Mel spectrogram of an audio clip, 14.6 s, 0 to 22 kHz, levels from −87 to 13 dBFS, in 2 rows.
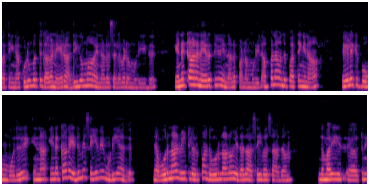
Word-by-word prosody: பார்த்தீங்கன்னா 195 0 -7
குடும்பத்துக்காக 245 -2 0
நேரம் 205 +2 -2
அதிகமா 245 +6 +1
என்னால 195 -1 -6
செலவிட 200 0 -8
முடியுது. 180 0 -13 0.5
எனக்கான 275 +5 +6
நேரத்தையும் 265 +3 +1
என்னால 205 0 -2
பண்ண 195 - -7
முடியுது. 190 0 -9
அப்பெல்லாம் 300 +6 -1
வந்து 265 -1 +1
பார்த்தீங்கன்னா 225 -3 +1 0.6
வேலைக்குப் 260 +1 +3
போகும்போது 215 -1 +1 0.4
நான் 235 0 -1
எனக்காக 250 +5 -2
எதுவுமே 285 +7 -1
செய்யவே 270 +5 -2
முடியாது. 230 0 -2 0.5
நான் 205 -1 0
ஒரு 235 +2 +6
நாள் 295 +1 +2
வீட்ல 255 -2 0
இருப்போம். 225 +6 -4
அந்த 230 -3 +2
ஒரு 230 +1 +2
நாளும் 255 +2 +1
ஏதாவது 220 +1 0
அசைவ 220 +1 -1
சாதம் 200 0 -6 0.6
இந்த 230 - +4
மாரி 235 +1 +4 0.5
துணி 240 0 +1
230 Hz, 150 wpm, -23 LUFS, 205-255 Hz, 0.6 s, எனக்கான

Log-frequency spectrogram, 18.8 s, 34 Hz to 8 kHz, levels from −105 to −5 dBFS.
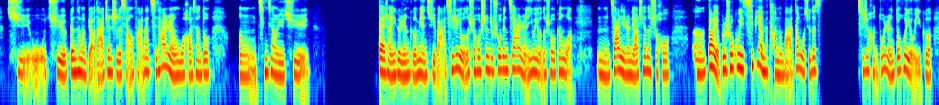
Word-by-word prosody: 去 180 -3 -2
我 - - -4
去 180 -3 +1
跟 185 +2 +3
他 195 - +4
们 180 -3 +1
表 - - -2
达 145 +2 -2
真 190 +2 0
实 185 -2 -3
的 160 - +2
想 170 +1 -1
法， - - -7
那 200 - +1
其 195 0 +1
他 220 +7 0
人 165 -9 +2
我 165 - 0
好 165 -2 -3
像， 170 0 -3
嗯， - - -1
都 170 +1 -1 0.9
倾 190 -1 0
向 185 -4 -1
于 150 -1 0
去 170 +5 -3 1.4
戴 195 -2 +7
上 180 -3 +1
一 160 - +2
个 175 +1 +1
人 160 0 +2
格 155 -3 -1
面 165 -1 +1
具 165 -1 -2
吧， - - -5
其 215 - +2
实 235 - +1
有 210 -6 +3
的 160 - -1
时 190 +2 -2
候 200 0 +1
甚 215 +2 0
至 - - -2
说 210 +2 -1
跟 210 0 +1
家 220 +1 0
人， 175 -3 -1
因 - - 0
为 - - +2
有 180 - -1
的 175 - -3
时 175 - -6
候 180 - 0
跟 195 +1 -1
我， - - -4 0.4
嗯， 160 -3 -2
家 210 +4 +4
里 205 - +5
人 170 -1 +1
聊 155 0 +1
天 210 +4 -1
的 205 - +1
时 175 - -5
候， 170 0 -4 0.5
呃， 175 0 0
倒 255 +5 +6
也 205 - +5
不 210 - +1
是 - - +6
说 235 +3 +4
故 240 +2 +2
意 225 - +6
欺 230 +5 +7
骗 260 -5 +2
了 195 - +2
他 175 - -6
们 165 -1 0
吧， 165 - -2
但 235 +2 -3
我 205 - +1
觉 185 -1 -4
得 200 - +1
其 200 - -2
实 - - -16 0.7
其 200 - 0
实 205 - -1
很 190 -2 -6
多 205 +2 -3
人 185 -8 -1
都 200 +3 -1
会 220 0 +1
有 175 - 0
一 - - -5
个， 155 0 -4
185 Hz, 300 characters per minute, -24 LUFS, 170-205 Hz, 1.4 s, 戴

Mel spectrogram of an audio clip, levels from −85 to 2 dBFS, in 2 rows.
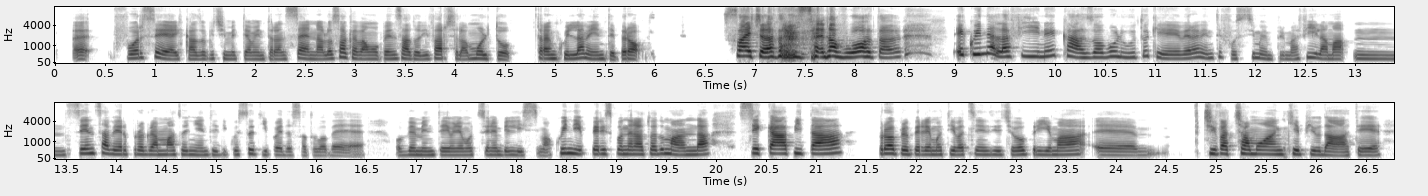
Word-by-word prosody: "Ehm, - - -4 0.2
forse 215 +5 -4
è 185 - +3
il 170 0 -4
caso 175 +1 -6
che 185 - -14
ci 190 -1 -12
mettiamo 175 -1 -9
in 170 - -9
transenna. 175 +1 -4
Lo 190 +2 -4
so 250 +6 0
che 210 - -7
avevamo 180 -1 -3
pensato 185 -1 -3
di 170 +1 -8
farcela 195 -4 -3
molto 190 -1 -5
tranquillamente, 190 -2 -3
però, 185 -1 +1 0.8
sai, 310 -2 +8
c'è 285 -3 +7
la 260 +2 +11
transenna 285 0 +8
vuota". 260 -1 +4 0.5
E 385 - +3
quindi, 410 +2 +3
alla 280 -9 +5
fine, 290 +2 -4
caso 250 -7 +1
ha 245 - 0
voluto 265 0 -6
che 205 -9 -5
veramente 220 +3 -5
fossimo 200 0 -11
in 180 - -10
prima 175 0 -14
fila, 210 -2 -6
ma, 180 -1 -4
mhmm, 180 -1 -12
senza 240 +5 -3
aver 205 -3 -4
programmato 195 -1 -5
niente 185 -1 -10
di 185 +1 -20
questo 195 +4 -8
tipo. 180 -3 -13
Ed 170 -1 -7
è - - -9
stato, 160 -1 -17
vabbè, 155 -2 -10 0.3
ovviamente 180 0 -8
un'emozione 175 +1 -8
bellissima. 170 -4 -11
Quindi, 245 -3 -3
per 215 -1 -2
rispondere 215 -1 -4
alla 205 - 0
tua 215 - -4
domanda: 195 -2 0 0.3
se 245 -1 -2
capita, 235 +1 +5 0.3
proprio 230 -2 +2
per 200 -2 -5
le 195 - -2
motivazioni 190 0 -7
ti 190 - -12
dicevo 190 +1 -6
prima, 190 +1 -3
ehm, 170 +1 -8 0.4
ci 230 -3 -2
facciamo 220 -1 +1
anche 205 0 -1
più 200 -2 -7
date. 170 0 -2
195 Hz, 170 wpm, -21 LUFS, 180-235 Hz, 0.8 s, la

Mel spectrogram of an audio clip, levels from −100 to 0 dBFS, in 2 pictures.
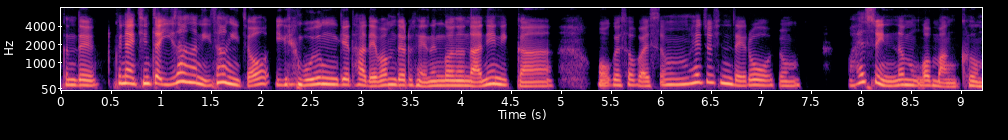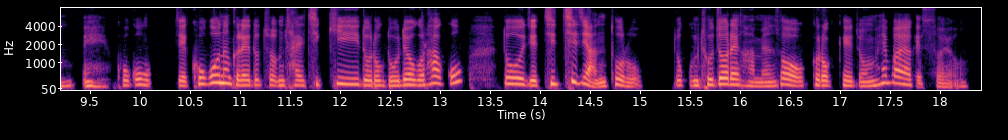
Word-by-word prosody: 근데 190 -3 +1 0.2
그냥 250 -2 +4
진짜 245 +2 +4
이상은 265 +4 +4
이상이죠. 205 - +2
이게 200 +2 -4
모든 210 +1 +4
게 200 0 +1
다 190 0 -3
내 155 -2 +1
맘대로 190 +1 +1
되는 165 -1 +1
거는 175 -1 +3
아니니까. 155 -4 +1 0.4
어 - - -4
그래서 190 0 -3
말씀해 200 - 0
주신 275 -4 +1
대로 180 0 -1
좀 165 +2 -5 0.5
어 175 - -12
할 290 +9 +1
수 280 - -2
있는 185 -1 +1
것만큼, 155 -1 -3
예 135 -4 -2
고거 185 +2 -3 0.2
이제 165 -2 -3
고거는 250 +4 +3
그래도 185 -1 -1
좀 180 -2 -5
잘 180 0 -6
지키도록 200 -3 -2
노력을 185 +2 +1
하고 255 +5 -1 0.4
또 230 -2 +3
이제 175 -4 +1
지치지 230 - 0
않도록 150 - -2 0.3
쪼끔 175 -1 -4
조절해 205 +2 +3
가면서 155 +2 -2
그렇게 175 -3 -2
좀 155 +3 -4
해 265 - 0
봐야겠어요. 145 - -4
185 Hz, 325 characters per minute, -23 LUFS, 170-215 Hz, 0.5 s, 그냥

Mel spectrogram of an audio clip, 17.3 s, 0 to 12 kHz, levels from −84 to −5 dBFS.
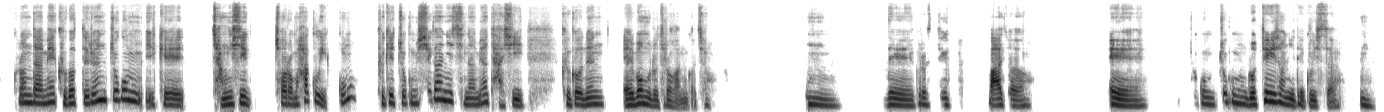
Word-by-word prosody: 그런 200 0 0
다음에 190 +2 +2
그것들은 185 +8 +2
쪼금 265 -3 +2
이렇게 150 -3 0 0.4
장식처럼 165 0 +1
하고 225 +4 +1
있고 295 +11 -3 0.3
그게 195 - +1
쪼금 180 +1 -4
시간이 255 +4 +2
지나면 155 +4 -2
다시 135 +2 -1 0.5
그거는 165 +2 +1 0.2
앨범으로 150 -1 +4
들어가는 - - -4
거죠. - - -11 1.1
음. 140 -5 -3 0.5
네. 140 -2 +1
그래서 160 +2 -3
지금 155 -1 -6 0.5
맞아요. 140 -2 +3 1.0
예. 135 -4 +3 0.6
쪼금, 165 -4 -4
쪼금 200 -6 -1
로테이션이 165 - +4
되고 - - -2
있어요. 120 - -4 0.3
음. 135 -4 -3
165 Hz, 255 characters per minute, -22 LUFS, 145-195 Hz, 1.1 s, 앨범으로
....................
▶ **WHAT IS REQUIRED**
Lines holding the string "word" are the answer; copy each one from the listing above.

▶ **SOLUTION FOR THIS EXERCISE**
Word-by-word prosody: பார்த்தீங்கன்னா 195 0 -7
Word-by-word prosody: 去 180 -3 -2
Word-by-word prosody: "Ehm, - - -4 0.2
Word-by-word prosody: 근데 190 -3 +1 0.2
Word-by-word prosody: 그런 200 0 0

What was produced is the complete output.